> **WHAT TO DO**
In the material below, find the line with "Work out what" and the line with "I need the words". Output exactly those two lines and all lines between them, leaving out pictures.

> **DATA FOR THIS EXERCISE**

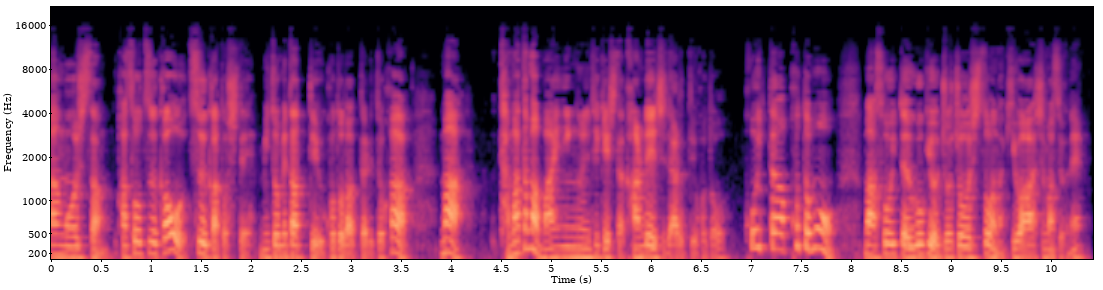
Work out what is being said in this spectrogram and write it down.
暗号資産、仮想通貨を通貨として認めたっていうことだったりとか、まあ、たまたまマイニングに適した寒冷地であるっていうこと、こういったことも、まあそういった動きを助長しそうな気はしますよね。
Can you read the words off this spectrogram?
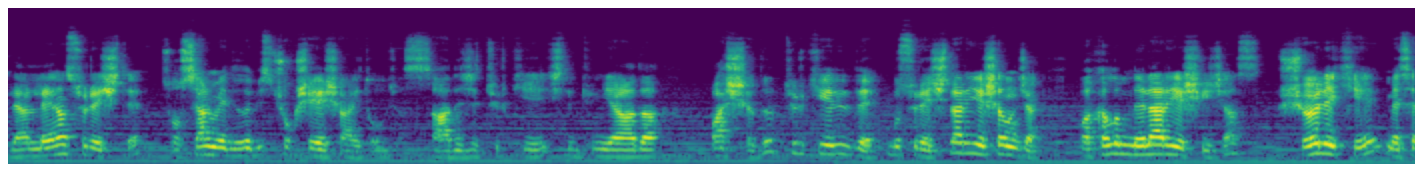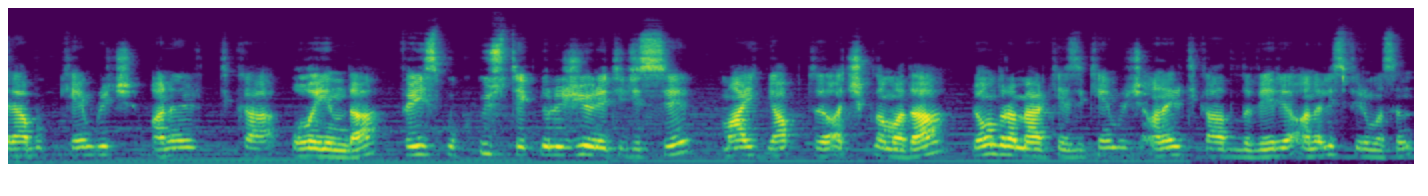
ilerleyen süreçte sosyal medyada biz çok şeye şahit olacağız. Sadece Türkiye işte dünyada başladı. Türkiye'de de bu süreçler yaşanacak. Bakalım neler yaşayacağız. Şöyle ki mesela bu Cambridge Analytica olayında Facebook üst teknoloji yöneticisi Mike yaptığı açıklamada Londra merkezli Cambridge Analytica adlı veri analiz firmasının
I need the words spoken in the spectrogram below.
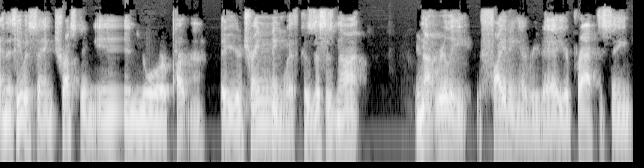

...

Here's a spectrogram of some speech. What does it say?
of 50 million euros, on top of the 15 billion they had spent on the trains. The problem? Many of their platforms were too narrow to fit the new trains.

> **EXERCISE OUTPUT**
Work out what is being said in this spectrogram and write it down.
暗号資産、仮想通貨を通貨として認めたっていうことだったりとか、まあ、たまたまマイニングに適した寒冷地であるっていうこと、こういったことも、まあそういった動きを助長しそうな気はしますよね。
Can you read the words off this spectrogram?
ilerleyen süreçte sosyal medyada biz çok şeye şahit olacağız. Sadece Türkiye işte dünyada başladı. Türkiye'de de bu süreçler yaşanacak. Bakalım neler yaşayacağız. Şöyle ki mesela bu Cambridge Analytica olayında Facebook üst teknoloji yöneticisi Mike yaptığı açıklamada Londra merkezli Cambridge Analytica adlı veri analiz firmasının
I need the words spoken in the spectrogram below.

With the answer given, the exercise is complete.